(Extracted records)

◆ ◆ ◆ ◆ ◆ ◆ ◆

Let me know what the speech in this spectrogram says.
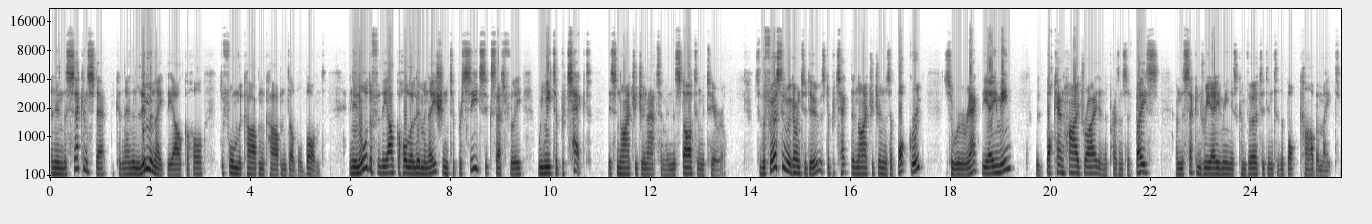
and in the second step, we can then eliminate the alcohol to form the carbon-carbon double bond. And in order for the alcohol elimination to proceed successfully, we need to protect this nitrogen atom in the starting material. So the first thing we're going to do is to protect the nitrogen as a Boc group. So we react the amine with Boc anhydride in the presence of base, and the secondary amine is converted into the Boc carbamate.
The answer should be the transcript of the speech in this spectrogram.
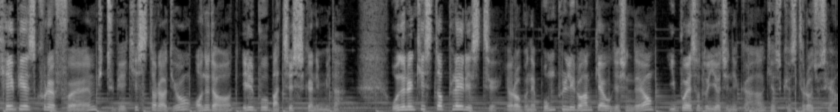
KBS Cool FM, 비투비의 Kiss the Radio 어느덧 1부 마칠 시간입니다. 오늘은 Kiss the playlist 여러분의 봄플리로 함께하고 계신데요. 2부에서도 이어지니까 계속해서 들어주세요.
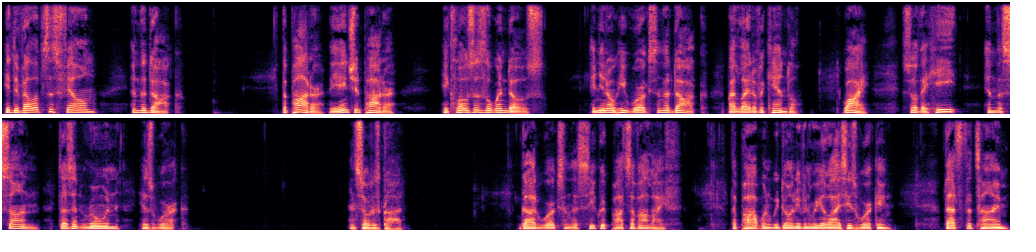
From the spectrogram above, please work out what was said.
He develops his film in the dark. The potter, the ancient potter, he closes the windows. And you know, he works in the dark by light of a candle. Why? So the heat and the sun doesn't ruin his work. And so does God. God works in the secret parts of our life. The part when we don't even realize he's working. That's the time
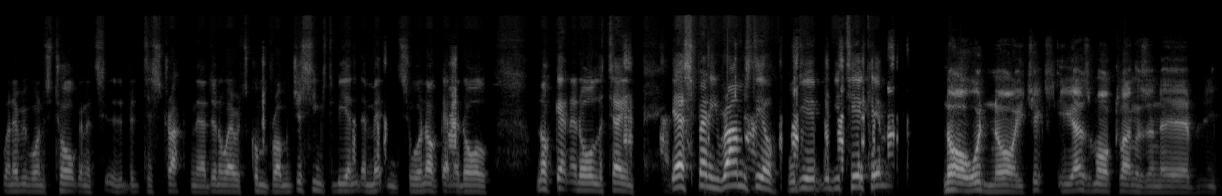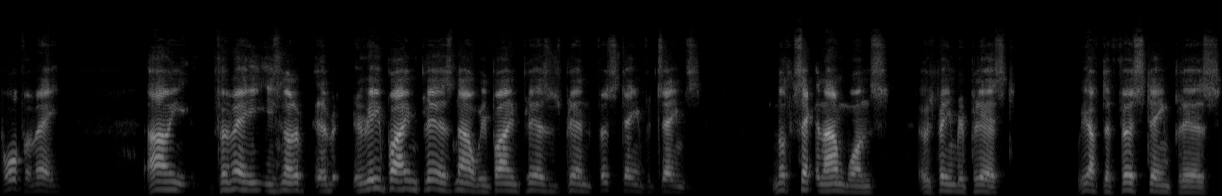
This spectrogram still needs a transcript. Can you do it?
when everyone's talking, it's a bit distracting. I don't know where it's come from. It just seems to be intermittent, so we're not getting it all, not getting it all the time. Yes, Benny Ramsdale, would you would you take him? No, I wouldn't. No, he takes, he has more clangers than uh, Pope for me. I mean, for me, he's not a. a we buying players now. We're buying players who's playing first team for teams, not second hand ones who's being replaced. We have the first team players.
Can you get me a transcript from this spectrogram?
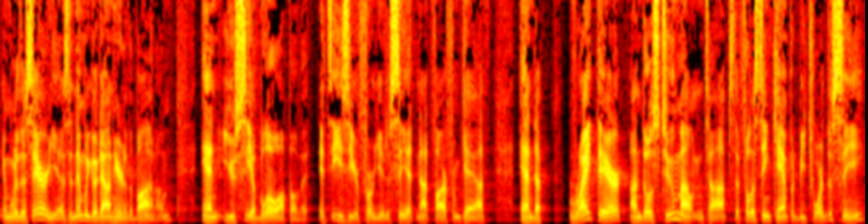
and where this area is, and then we go down here to the bottom and you see a blow up of it. It's easier for you to see it, not far from Gath. And uh, right there on those two mountaintops, the Philistine camp would be toward the sea.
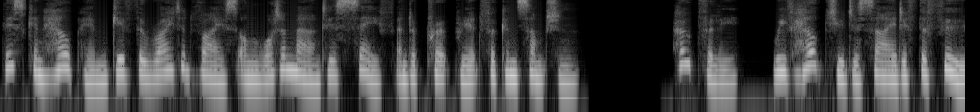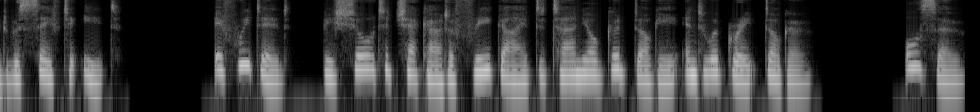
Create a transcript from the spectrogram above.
This can help him give the right advice on what amount is safe and appropriate for consumption. Hopefully, we've helped you decide if the food was safe to eat. If we did, be sure to check out a free guide to turn your good doggy into a great doggo. Also,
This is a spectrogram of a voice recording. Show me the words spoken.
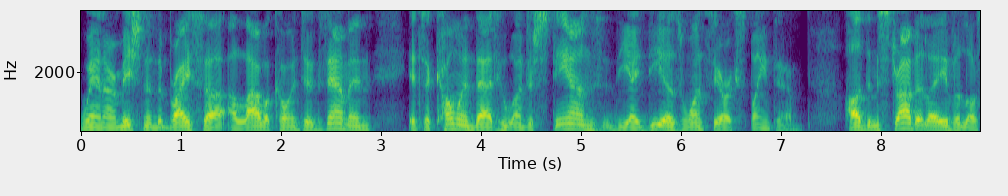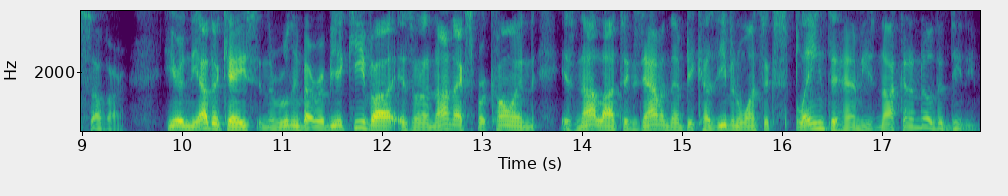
when our Mishnah and the Brisa allow a Kohen to examine, it's a Kohen that who understands the ideas once they are explained to him. Here in the other case, in the ruling by Rabbi Akiva, is when a non-expert Kohen is not allowed to examine them because even once explained to him, he's not going to know the dinim.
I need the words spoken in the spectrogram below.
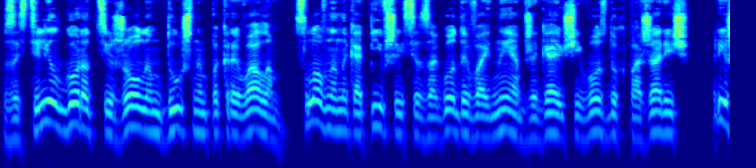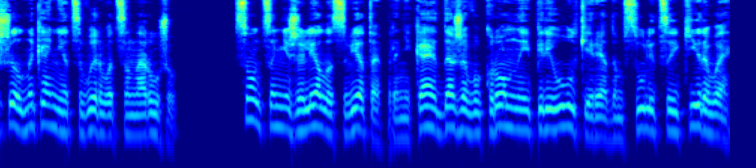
застелил город тяжелым душным покрывалом, словно накопившийся за годы войны обжигающий воздух пожарищ решил наконец вырваться наружу. Солнце не жалело света, проникая даже в укромные переулки рядом с улицей Кирова,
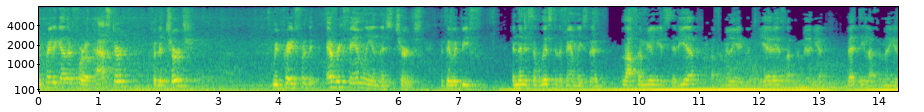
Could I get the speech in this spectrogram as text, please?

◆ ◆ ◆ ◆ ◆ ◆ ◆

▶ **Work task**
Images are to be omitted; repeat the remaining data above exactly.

▶ **Problem solution**
Let me know what the speech in this spectrogram says.
and in the second step, we can then eliminate the alcohol to form the carbon-carbon double bond. And in order for the alcohol elimination to proceed successfully, we need to protect this nitrogen atom in the starting material. So the first thing we're going to do is to protect the nitrogen as a Boc group. So we react the amine with Boc anhydride in the presence of base, and the secondary amine is converted into the Boc carbamate.
The answer should be the transcript of the speech in this spectrogram.
KBS Cool FM, 비투비의 Kiss the Radio 어느덧 1부 마칠 시간입니다. 오늘은 Kiss the playlist 여러분의 봄플리로 함께하고 계신데요. 2부에서도 이어지니까 계속해서 들어주세요.
From the spectrogram above, please work out what was said.
He develops his film in the dark. The potter, the ancient potter, he closes the windows. And you know, he works in the dark by light of a candle. Why? So the heat and the sun doesn't ruin his work. And so does God. God works in the secret parts of our life. The part when we don't even realize he's working. That's the time
This spectrogram still needs a transcript. Can you do it?
when everyone's talking, it's a bit distracting. I don't know where it's come from. It just seems to be intermittent, so we're not getting it all, not getting it all the time. Yes, Benny Ramsdale, would you would you take him? No, I wouldn't. No, he takes, he has more clangers than uh, Pope for me. I mean, for me, he's not a. a we buying players now. We're buying players who's playing first team for teams, not second hand ones who's being replaced. We have the first team players.
Can you get me a transcript from this spectrogram?
and where this area is, and then we go down here to the bottom and you see a blow up of it. It's easier for you to see it, not far from Gath. And uh, right there on those two mountaintops, the Philistine camp would be toward the sea.
Create a transcript from the spectrogram above.
This can help him give the right advice on what amount is safe and appropriate for consumption. Hopefully, we've helped you decide if the food was safe to eat. If we did, be sure to check out a free guide to turn your good doggy into a great doggo. Also,
This is a spectrogram of a voice recording. Show me the words spoken.
when our Mishnah and the Brisa allow a Kohen to examine, it's a Kohen that who understands the ideas once they are explained to him. Here in the other case, in the ruling by Rabbi Akiva, is when a non-expert Kohen is not allowed to examine them because even once explained to him, he's not going to know the dinim.
I need the words spoken in the spectrogram below.
застелил город тяжелым душным покрывалом, словно накопившийся за годы войны обжигающий воздух пожарищ решил наконец вырваться наружу. Солнце не жалело света, проникая даже в укромные переулки рядом с улицей Кирова,
Could I get the speech in this spectrogram as text, please?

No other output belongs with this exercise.